    The subsequent announcement that the single battalion of Royal Hampshires would amalgamate on equal terms with three regular battalions and two and two thirds territorial battalions (5 QUEEN'S, 6/7 QUEEN'S & 8 Queen's Fusiliers) of Queensmen to form a completely new infantry regiment of two regular battalions came as a complete shock.

    Worse was to come - the Hampshires insisted that 'Hampshire' be part of the new regimental title and that 'Queen's' should not!

    Within The Queen's Regiment the preferred titles for the new regiment were were The Queen's Own Royal Regiment or a return to The Queen's Royal Regiment.

    The new title was finally decided by the CGS. At the time Princess Diana was Colonel of the Hampshires and so The Princess of Wales's Royal Regiment was named.

    Further hurt came with the loss of the Queen's dark blue facing colours and the adoption of R. Hamps yellow facings. Another minor point was the loss of the (unofficial) title of 'Queen's man' for private soldiers.

    Perhaps the Hampshires felt they had got more than they ever thought possible and did not push the issue of the cap badge - the basic shape and form of the Queen's cap badge was kept although it now included the Hampshire cabbage and new regimental title.

    One could argue that 15 years on the stock of the PWRR has never been higher - the exploits of 1PWRR in Iraq and the award of the VC to Johnson Beharry, but it was by no stretch of the imagination a happy union initially for the reasons listed above.

    Invicta Ich Dien
  6. What Could of been though:

    Linkety link
  7. A Royal Wessex Regiment would have made a lot of sense, at least to me. Some general characteristics of people in Hants, Wilts and Dorset are more similar than those from Kent and Sussex, in my experience.

    It would also have retained some of the geographical links that aren't immediately obvious with The Rifles, BUT the TA got there first, so it was never going to happen. :roll:
  8. Hampshire (and the Isle of Wight) produces roughly as many recruits as the other counties combined. Roughly 1/3rd of PWRR recruits come from the City of Portsmouth alone, and of course Hampshire is a split county for recruiting, with the Rifles (via 2 RGJ) taking Winchester and parts north. Roughly 1 citizen in 33 are from Hants and the IoW (compare with about 1 per 14 for the old Queens or 1 in 12 for the Scots) so I guess a smaller percentage of the home counties either join, or end up in the Inf.
  9. Oh I don't know - Mercians...
  10. DPM

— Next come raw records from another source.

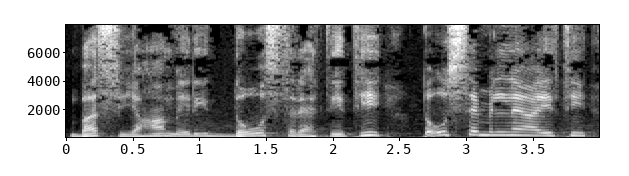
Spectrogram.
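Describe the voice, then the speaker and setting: A man's voice: fairly high pitch, animated, a little slow, faint music behind. A man voicing a scheming young woman villain who talks in a sneering, taunting way. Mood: smug scheming.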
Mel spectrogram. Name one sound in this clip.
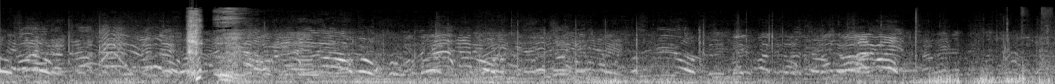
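Young men shout and call to each other across an open field outdoors.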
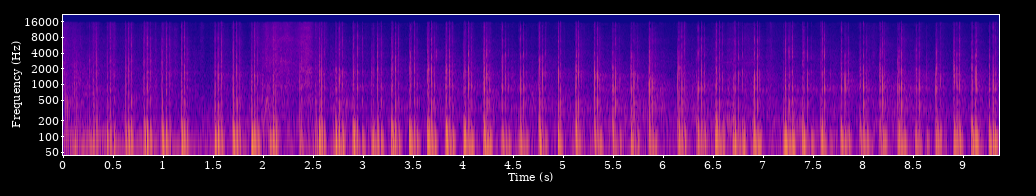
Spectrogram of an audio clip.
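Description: A light blue nylon bag, rolled into a tube and held upright, is scratched and tapped with fingernails. About 45 short, dull taps come in a fast, uneven stream with a soft scratchy rustle between them. The taps are deep and thumpy, centered low around 110 Hz, and die away almost instantly.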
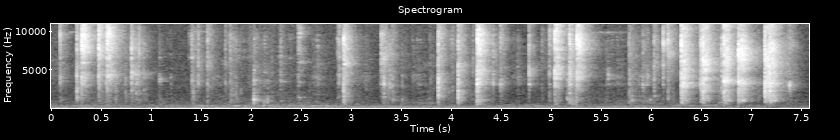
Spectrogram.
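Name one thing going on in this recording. Plastic toy parts click and rattle as they are twisted into place.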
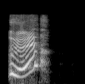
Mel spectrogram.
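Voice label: Vox Sur Japanese; Naila; kingsraid; jp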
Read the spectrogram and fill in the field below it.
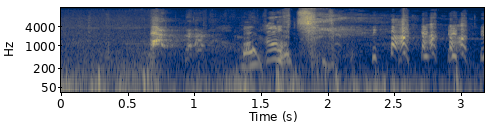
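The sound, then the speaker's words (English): A dog barks and yips behind a fence in a quick, irregular string of sharp bursts, fairly loud, with muffled voices faintly in the background. “Do not touch that dog's cherries.”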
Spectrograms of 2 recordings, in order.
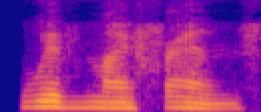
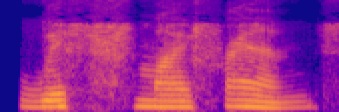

    DPM Old-Salt

    'Don't shoot until you see the whites of their socks'.

  11. We [the glorious Hampshires] was robbed!!!!!!!!!

    Discipline: 'people just accepted it' I think not, it still rankles today!
  12. I think you'll find that the Rifles have no recruiting claim to Winchester and its environs - it was the Rifles Depot where recruits came from London (main recruiting area as well as odds and sods from the rest of the British Isles) to begin their army life. The batallions never used the depot as a home base of the 1st bn's as did many other regiments as they were mostly posted overseas or to other areas of the UK (just like today - R Anglians in Pirbright, 5th Rifles in Edinbrough, etc.).
  13. I was serving near I R Hamps when this was all being discussed and the then CO came up with a good plan that would have seen him taking a QUEENS Bn to form 2 R Hamps. I can't remember the detail but it was based on the strength of recruiting I think.

    As for the RGBW LI what was that particular senior officer thinking of when he came up with that title?
  14. To an outsider, that appears to have been a case of trying to keep everybody happy.

    This is one of those threads which really captures your interest. I appreciate the issues of amalgamation, but you can't help but feel for those who are forced into it.

    Few years ago down at Chichester, the old and bold from the Royal Sussex Regiment were having a bit of a get together (apologies, but I cannot for the life of me recall the anniversary they were celebrating). Listening to them singing 'Sussex by the Sea' was something else.